# DESCRIPTION OF THE TASK:
Could you copy every record below exactly, leaving out the pictures?

Source records
%%

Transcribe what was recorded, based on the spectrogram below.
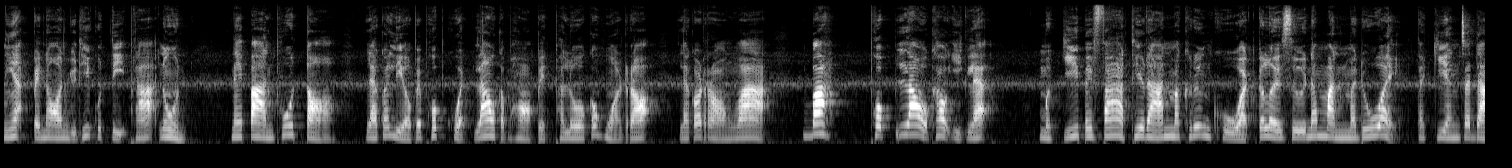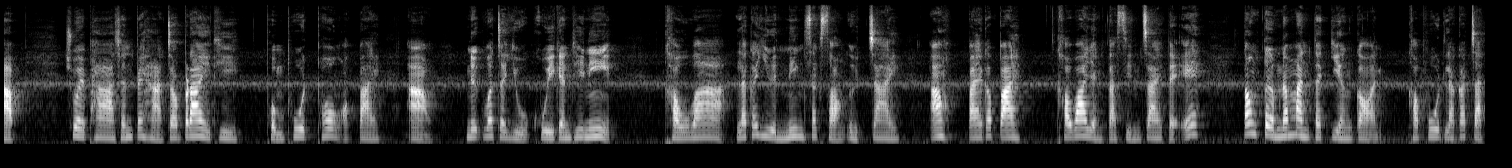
เนี้ยไปนอนอยู่ที่กุฏิพระนู่น ในปานพูดต่อ แล้วก็เหลียวไปพบขวดเหล้ากับห่อเป็ดพะโลก็หัวเราะ แล้วก็ร้องว่า บ้าพบเหล้าเข้าอีกแล้ว เมื่อกี้ไปฟาดที่ร้านมาครึ่งขวดก็เลยซื้อน้ำมันมาด้วย ตะเกียงจะดับ ช่วยพาฉันไปหาเจ้าไบร่ที ผมพูดโพ่งออกไป อ้าว นึกว่าจะอยู่คุยกันที่นี่ เขาว่าแล้วก็ยืนนิ่งสักสองอึดใจ เอา้าไปก็ไป เขาว่าอย่างตัดสินใจแต่เอ๊ะ ต้องเติมน้ำมันตะเกียงก่อน เขาพูดแล้วก็จัด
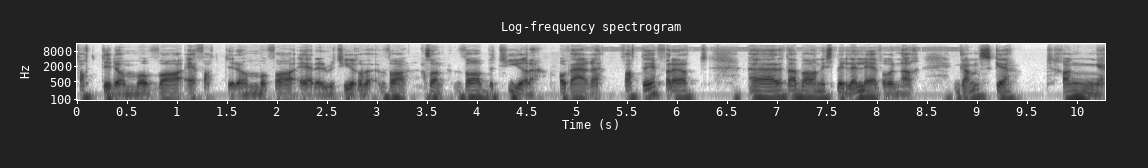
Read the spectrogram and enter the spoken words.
fattigdom, og hva er fattigdom, og hva er det det betyr hva, altså, hva betyr det å være fattig? For det at uh, dette barnet i spillet lever under ganske trange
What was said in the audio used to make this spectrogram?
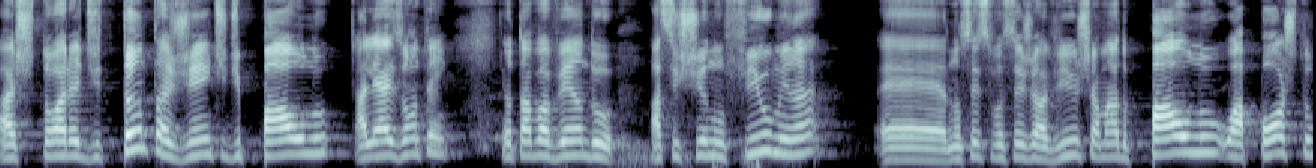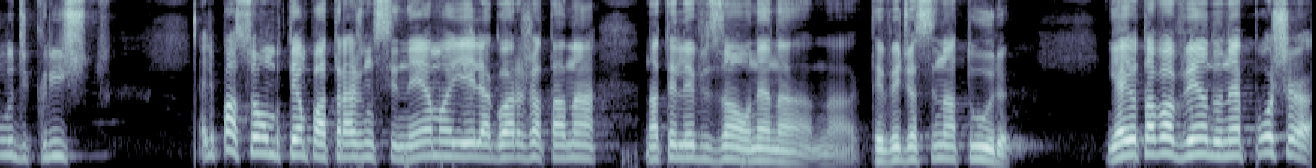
a história de tanta gente, de Paulo. Aliás, ontem eu estava vendo, assistindo um filme, né? É, não sei se você já viu, chamado Paulo, o Apóstolo de Cristo. Ele passou um tempo atrás no cinema e ele agora já está na, na televisão, né? na, na TV de assinatura. E aí eu estava vendo, né? Poxa,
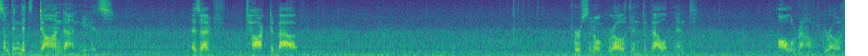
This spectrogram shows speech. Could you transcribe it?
something that's dawned on me is as I've talked about personal growth and development, all around growth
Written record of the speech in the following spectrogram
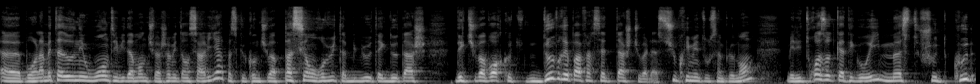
Euh, bon, la métadonnée want, évidemment, tu vas jamais t'en servir parce que quand tu vas passer en revue ta bibliothèque de tâches, dès que tu vas voir que tu ne devrais pas faire cette tâche, tu vas la supprimer tout simplement. Mais les trois autres catégories, must, should, could,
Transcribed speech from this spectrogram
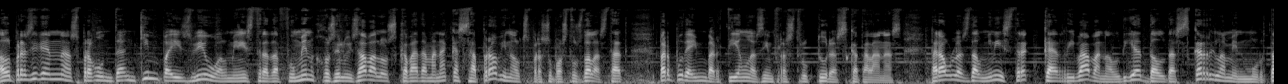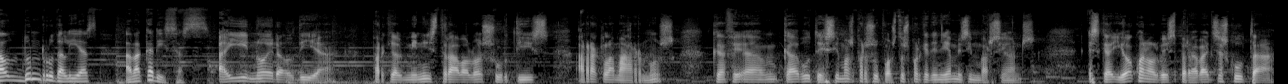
El president es pregunta en quin país viu el ministre de Foment, José Luis Ábalos, que va demanar que s'aprovin els pressupostos de l'Estat per poder invertir en les infraestructures catalanes. Paraules del ministre que arribaven el dia del descarrilament mortal d'un Rodalies a Vacarisses. Ahir no era el dia perquè el ministre Ábalos sortís a reclamar-nos que, fe, que votéssim els pressupostos perquè tindríem més inversions. És que jo, quan al vespre vaig escoltar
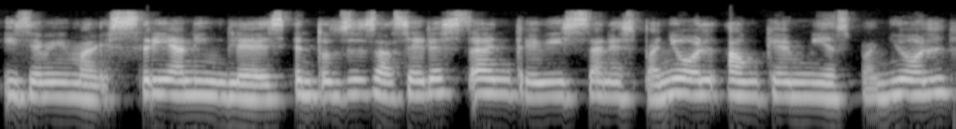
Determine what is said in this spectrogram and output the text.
hice mi maestría en inglés. Entonces, hacer esta entrevista en español, aunque mi español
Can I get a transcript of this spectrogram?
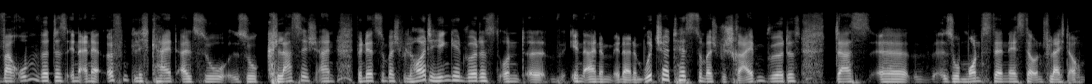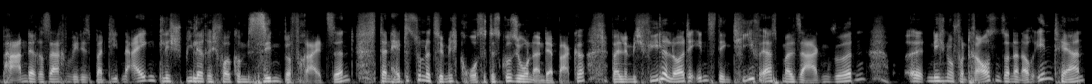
warum wird das in einer Öffentlichkeit als so, so klassisch ein, wenn du jetzt zum Beispiel heute hingehen würdest und äh, in einem, in einem Witcher-Test zum Beispiel schreiben würdest, dass äh, so Monsternester und vielleicht auch ein paar andere Sachen wie diese Banditen eigentlich spielerisch vollkommen sinnbefreit sind, dann hättest du eine ziemlich große Diskussion an der Backe, weil nämlich viele Leute instinktiv erstmal sagen würden, äh, nicht nur von draußen, sondern auch intern,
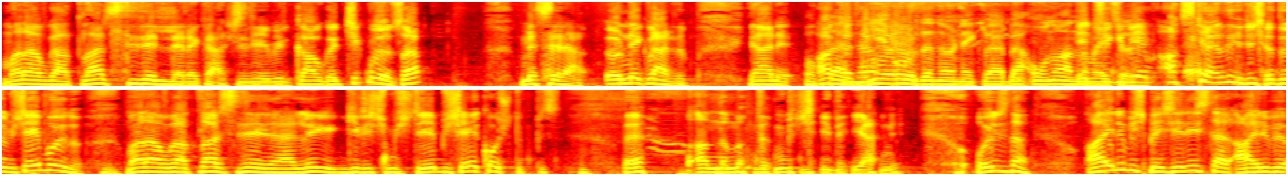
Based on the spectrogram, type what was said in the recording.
Manavgatlar Sidelilere karşı diye bir kavga çıkmıyorsa mesela örnek verdim. Yani Oktay, hakikaten niye oradan örnek ver ben onu E anlamaya çünkü benim askerde yaşadığım şey buydu. Manavgatlar Sidelilerle girişmiş diye bir şeye koştuk biz. Ben anlamadığım bir şeydi yani. O yüzden ayrı bir beceri ister, ayrı bir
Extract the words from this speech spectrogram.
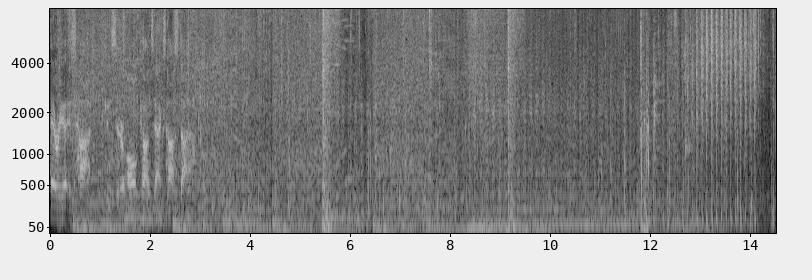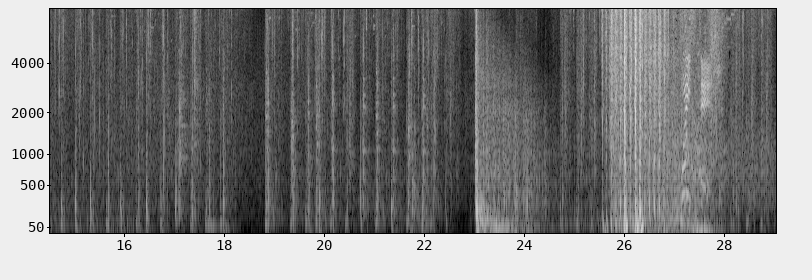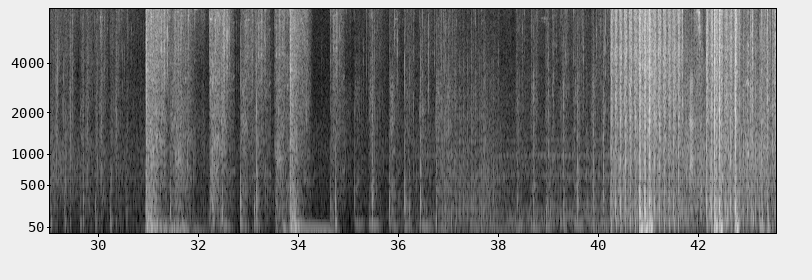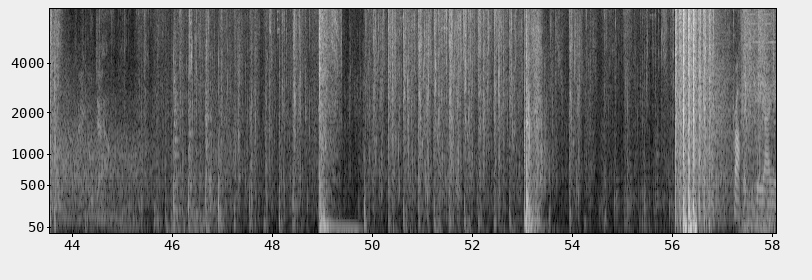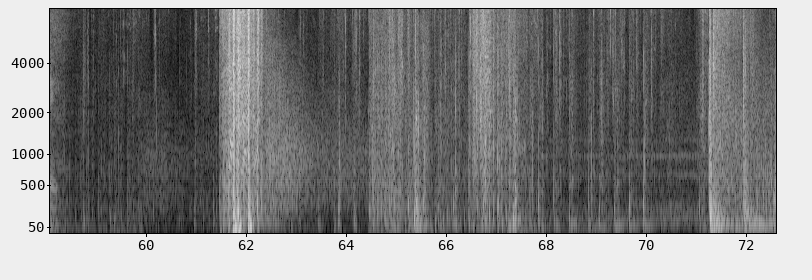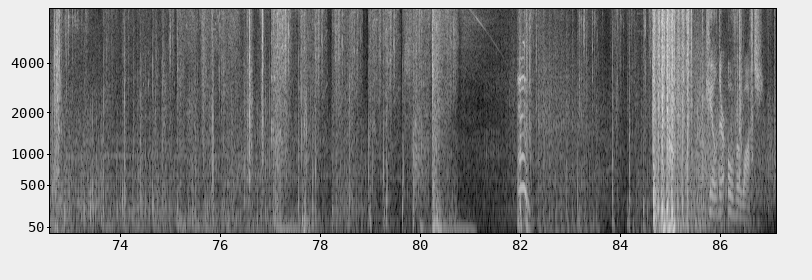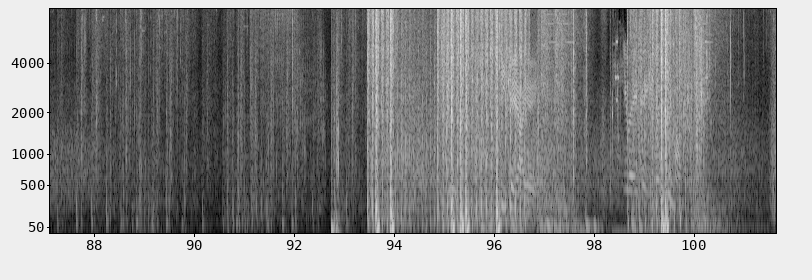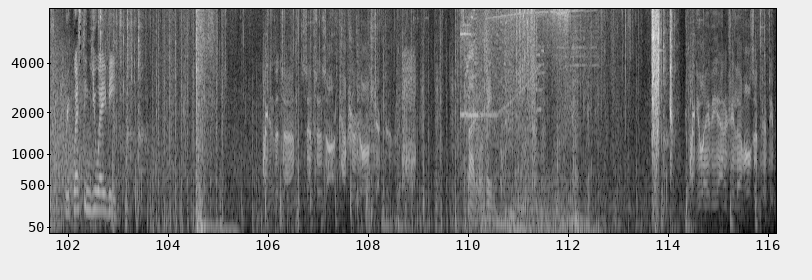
Area is hot. Consider all contacts hostile. Wasted! That's a kill. Prophet KIA. Spot a bad guy. Kill their Overwatch. EKIA. UAV ready for task. Requesting UAV. In the turn, sensors are capture your objective. Sparrow available. UAV energy levels at 50%. Kill. Bullseye. UAV ready for task. Threat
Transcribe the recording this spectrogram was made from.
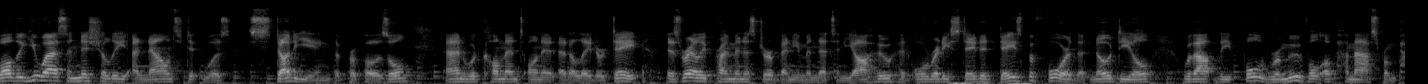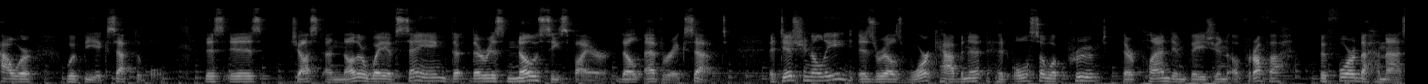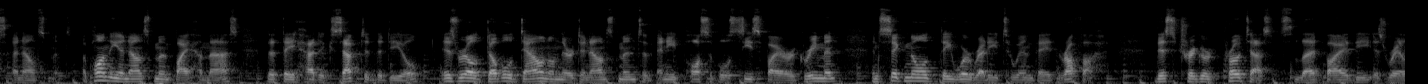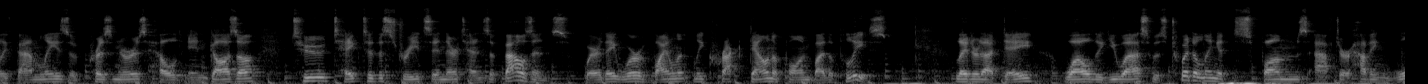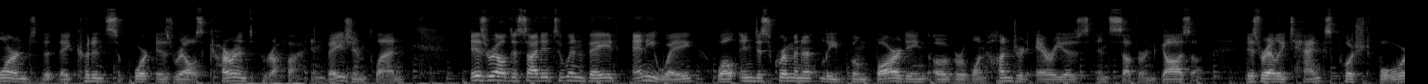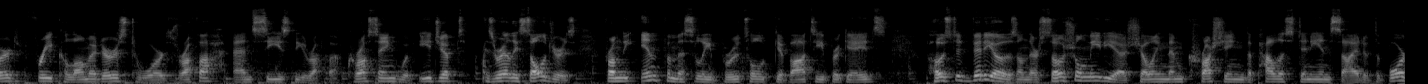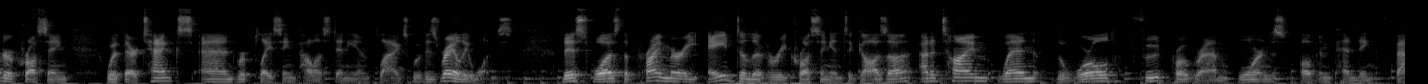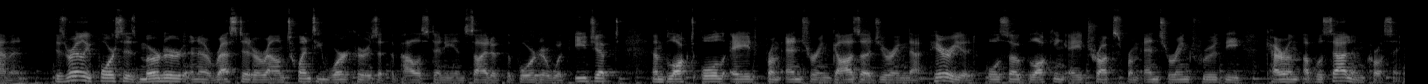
While the US initially announced it was studying the proposal and would comment on it at a later date, Israeli Prime Minister Benjamin Netanyahu had already stated days before that no deal without the full removal of Hamas from power would be acceptable. This is just another way of saying that there is no ceasefire they'll ever accept. Additionally, Israel's war cabinet had also approved their planned invasion of Rafah before the Hamas announcement. Upon the announcement by Hamas that they had accepted the deal, Israel doubled down on their denouncement of any possible ceasefire agreement and signaled they were ready to invade Rafah. This triggered protests led by the Israeli families of prisoners held in Gaza to take to the streets in their tens of thousands, where they were violently cracked down upon by the police. Later that day, while the US was twiddling its thumbs after having warned that they couldn't support Israel's current Rafah invasion plan, Israel decided to invade anyway while indiscriminately bombarding over 100 areas in southern Gaza. Israeli tanks pushed forward three kilometers towards Rafah and seized the Rafah crossing with Egypt. Israeli soldiers from the infamously brutal Givati brigades posted videos on their social media showing them crushing the Palestinian side of the border crossing with their tanks and replacing Palestinian flags with Israeli ones. This was the primary aid delivery crossing into Gaza at a time when the World Food Program warns of impending famine. Israeli forces murdered and arrested around 20 workers at the Palestinian side of the border with Egypt and blocked all aid from entering Gaza during that period, also blocking aid trucks from entering through the Karam Abu Salim crossing.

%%

# TASK SOLUTION:
Transcribe what was recorded, based on the spectrogram below.
เนี้ยไปนอนอยู่ที่กุฏิพระนู่น ในปานพูดต่อ แล้วก็เหลียวไปพบขวดเหล้ากับห่อเป็ดพะโลก็หัวเราะ แล้วก็ร้องว่า บ้าพบเหล้าเข้าอีกแล้ว เมื่อกี้ไปฟาดที่ร้านมาครึ่งขวดก็เลยซื้อน้ำมันมาด้วย ตะเกียงจะดับ ช่วยพาฉันไปหาเจ้าไบร่ที ผมพูดโพ่งออกไป อ้าว นึกว่าจะอยู่คุยกันที่นี่ เขาว่าแล้วก็ยืนนิ่งสักสองอึดใจ เอา้าไปก็ไป เขาว่าอย่างตัดสินใจแต่เอ๊ะ ต้องเติมน้ำมันตะเกียงก่อน เขาพูดแล้วก็จัด
Read the spectrogram and enter the spoken words.
fattigdom, og hva er fattigdom, og hva er det det betyr hva, altså, hva betyr det å være fattig? For det at uh, dette barnet i spillet lever under ganske trange
What was said in the audio used to make this spectrogram?
a história de tanta gente, de Paulo. Aliás, ontem eu estava vendo, assistindo um filme, né? É, não sei se você já viu, chamado Paulo, o Apóstolo de Cristo. Ele passou um tempo atrás no cinema e ele agora já está na, na televisão, né? na, na TV de assinatura. E aí eu estava vendo, né? Poxa,
This spectrogram shows speech. Could you transcribe it?
something that's dawned on me is as I've talked about personal growth and development, all around growth
Written record of the speech in the following spectrogram
Euh, bon, la métadonnée want, évidemment, tu vas jamais t'en servir parce que quand tu vas passer en revue ta bibliothèque de tâches, dès que tu vas voir que tu ne devrais pas faire cette tâche, tu vas la supprimer tout simplement. Mais les trois autres catégories, must, should, could,
Transcribed speech from this spectrogram
El president es pregunta en quin país viu el ministre de Foment, José Luis Ábalos, que va demanar que s'aprovin els pressupostos de l'Estat per poder invertir en les infraestructures catalanes. Paraules del ministre que arribaven el dia del descarrilament mortal d'un Rodalies a Vacarisses. Ahir no era el dia perquè el ministre Ábalos sortís a reclamar-nos que, fe, que votéssim els pressupostos perquè tindríem més inversions. És que jo, quan al vespre vaig escoltar
Determine what is said in this spectrogram and output the text.
hice mi maestría en inglés. Entonces, hacer esta entrevista en español, aunque mi español
Can I get a transcript of this spectrogram?
warum wird das in einer Öffentlichkeit als so, so klassisch ein, wenn du jetzt zum Beispiel heute hingehen würdest und äh, in einem, in einem Witcher-Test zum Beispiel schreiben würdest, dass äh, so Monsternester und vielleicht auch ein paar andere Sachen wie diese Banditen eigentlich spielerisch vollkommen sinnbefreit sind, dann hättest du eine ziemlich große Diskussion an der Backe, weil nämlich viele Leute instinktiv erstmal sagen würden, äh, nicht nur von draußen, sondern auch intern,
Based on the spectrogram, type what was said in the recording.
Manavgatlar Sidelilere karşı diye bir kavga çıkmıyorsa mesela örnek verdim. Yani Oktay, hakikaten niye oradan örnek ver ben onu E anlamaya çünkü benim askerde yaşadığım şey buydu. Manavgatlar Sidelilerle girişmiş diye bir şeye koştuk biz. Ben anlamadığım bir şeydi yani. O yüzden ayrı bir beceri ister, ayrı bir
Extract the words from this speech spectrogram.
Area is hot. Consider all contacts hostile. Wasted! That's a kill. Prophet KIA. Spot a bad guy. Kill their Overwatch. EKIA. UAV ready for task. Requesting UAV. In the turn, sensors are capture your objective. Sparrow available. UAV energy levels at 50%. Kill. Bullseye. UAV ready for task. Threat
Transcribe the recording this spectrogram was made from.
While the US initially announced it was studying the proposal and would comment on it at a later date, Israeli Prime Minister Benjamin Netanyahu had already stated days before that no deal without the full removal of Hamas from power would be acceptable. This is just another way of saying that there is no ceasefire they'll ever accept. Additionally, Israel's war cabinet had also approved their planned invasion of Rafah before the Hamas announcement. Upon the announcement by Hamas that they had accepted the deal, Israel doubled down on their denouncement of any possible ceasefire agreement and signaled they were ready to invade Rafah. This triggered protests led by the Israeli families of prisoners held in Gaza to take to the streets in their tens of thousands, where they were violently cracked down upon by the police. Later that day, while the US was twiddling its thumbs after having warned that they couldn't support Israel's current Rafah invasion plan, Israel decided to invade anyway while indiscriminately bombarding over 100 areas in southern Gaza. Israeli tanks pushed forward three kilometers towards Rafah and seized the Rafah crossing with Egypt. Israeli soldiers from the infamously brutal Givati brigades posted videos on their social media showing them crushing the Palestinian side of the border crossing with their tanks and replacing Palestinian flags with Israeli ones. This was the primary aid delivery crossing into Gaza at a time when the World Food Program warns of impending famine. Israeli forces murdered and arrested around 20 workers at the Palestinian side of the border with Egypt and blocked all aid from entering Gaza during that period, also blocking aid trucks from entering through the Karam Abu Salim crossing.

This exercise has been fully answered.